What to do -
Beginning with the line where "What was said" appears, set down each line exactly until the records below end, and omit the pictures.

╭──

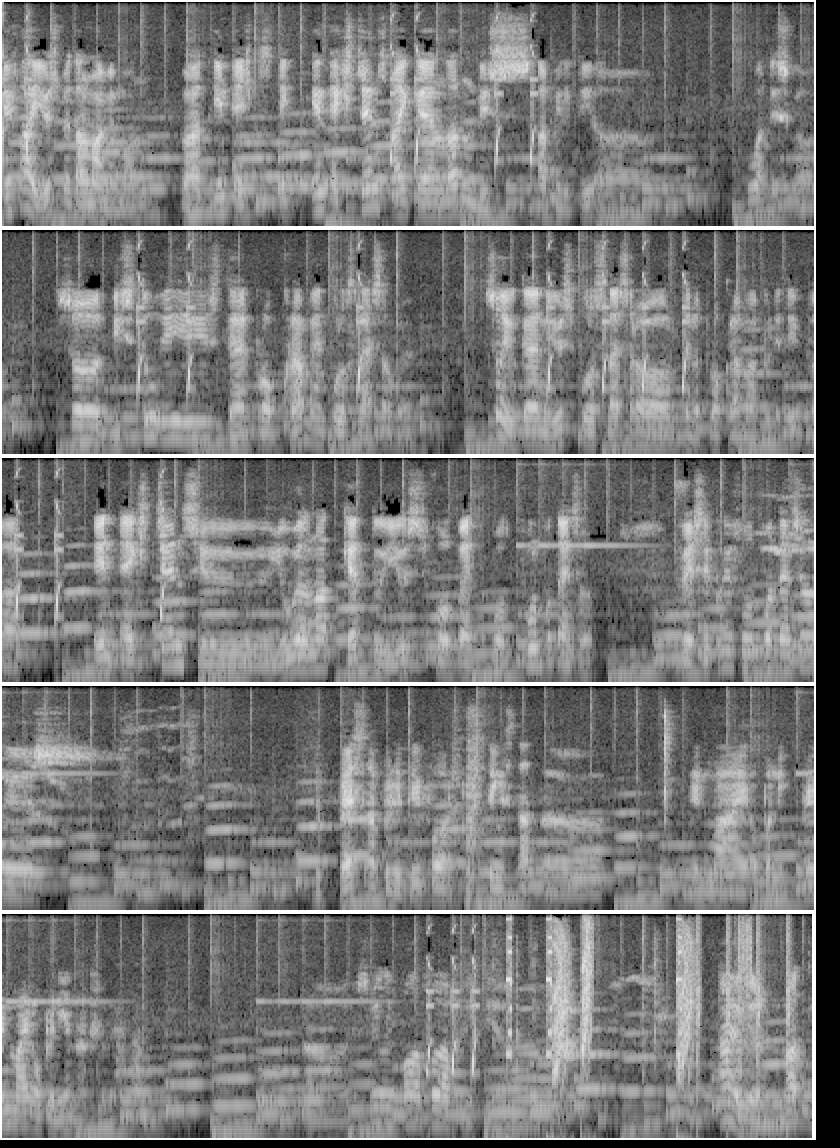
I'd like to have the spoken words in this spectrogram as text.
if I use Metal Mamemon but in ex in exchange I can learn this ability uh, what is called so these two is that program and pulse laser okay? so you can use pulse laser or teleprogram ability but in exchange you you will not get to use full full, full potential. Basically full potential is the best ability for boosting stat uh, in my opinion in my opinion actually. Uh, it's really powerful ability uh, I will not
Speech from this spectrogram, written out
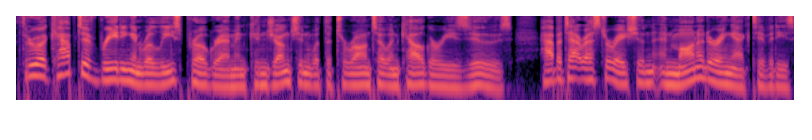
Through a captive breeding and release program in conjunction with the Toronto and Calgary zoos, habitat restoration, and monitoring activities,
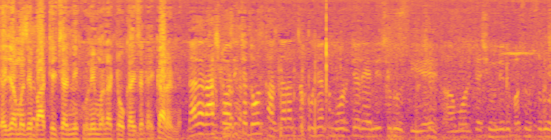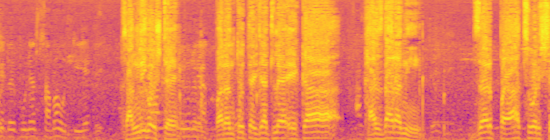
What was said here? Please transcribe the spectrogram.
त्याच्यामध्ये बाकीच्यांनी कुणी मला टोकायचं काही कारण नाही. दादा राष्ट्रवादीच्या दोन खासदारांचा पुण्यात मोर्चा रॅली सुरू होतीये. मोर्चा शिवनेरी पासून सुरू होतोय. पुण्यात सभा होतीये. चांगली गोष्ट आहे. परंतु त्याच्यातल्या एका खासदारांनी जर पाच वर्ष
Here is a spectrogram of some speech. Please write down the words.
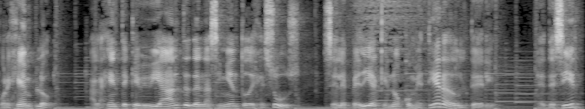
Por ejemplo, a la gente que vivía antes del nacimiento de Jesús se le pedía que no cometiera adulterio, es decir,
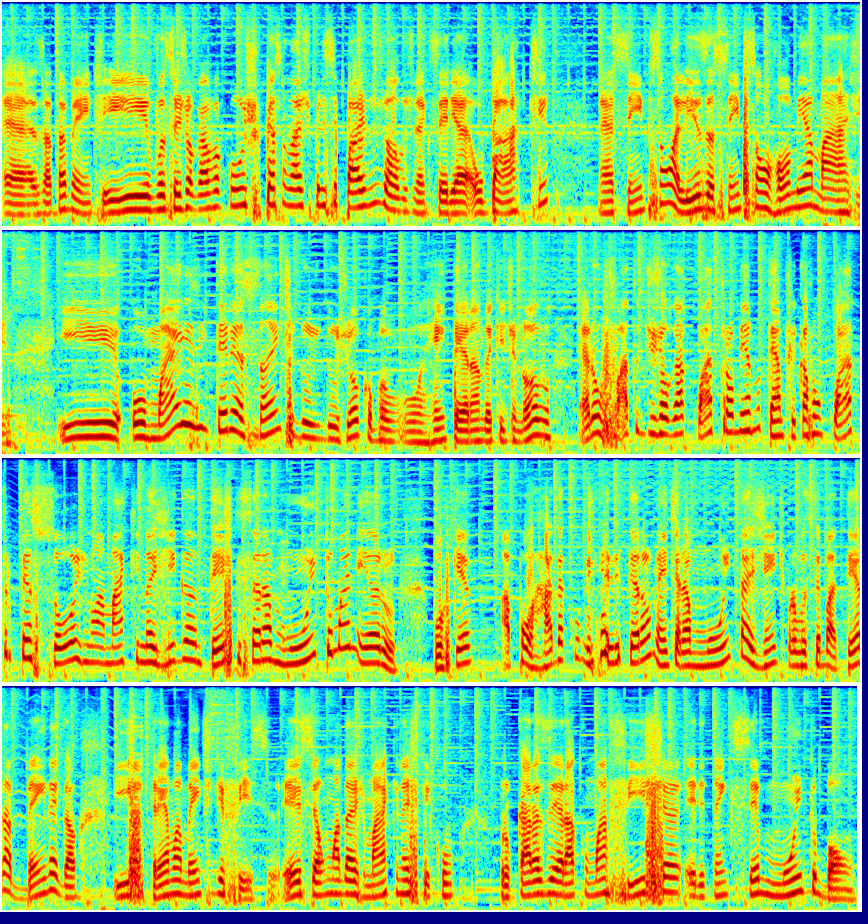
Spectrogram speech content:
É, exatamente. E você jogava com os personagens principais dos jogos, né? Que seria o Bart, né? Simpson, a Lisa Simpson, o Home e a Marge. E o mais interessante do, do jogo, como reiterando aqui de novo, era o fato de jogar quatro ao mesmo tempo. Ficavam quatro pessoas numa máquina gigantesca, isso era muito maneiro. Porque a porrada comia literalmente, era muita gente para você bater, era bem legal e extremamente difícil. Esse é uma das máquinas que pro cara zerar com uma ficha, ele tem que ser muito bom.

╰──

Solution to this task -
What was said here? Please transcribe the spectrogram.
त्याच्यामध्ये बाकीच्यांनी कुणी मला टोकायचं काही कारण नाही. दादा राष्ट्रवादीच्या दोन खासदारांचा पुण्यात मोर्चा रॅली सुरू होतीये. मोर्चा शिवनेरी पासून सुरू होतोय. पुण्यात सभा होतीये. चांगली गोष्ट आहे. परंतु त्याच्यातल्या एका खासदारांनी जर पाच वर्ष
Here is a spectrogram of some speech. Please write down the words.
Por ejemplo, a la gente que vivía antes del nacimiento de Jesús se le pedía que no cometiera adulterio, es decir,
Spectrogram speech content:
É, exatamente. E você jogava com os personagens principais dos jogos, né? Que seria o Bart, né? Simpson, a Lisa Simpson, o Home e a Marge. E o mais interessante do, do jogo, como reiterando aqui de novo, era o fato de jogar quatro ao mesmo tempo. Ficavam quatro pessoas numa máquina gigantesca, isso era muito maneiro. Porque a porrada comia literalmente, era muita gente para você bater, era bem legal e extremamente difícil. Esse é uma das máquinas que pro cara zerar com uma ficha, ele tem que ser muito bom.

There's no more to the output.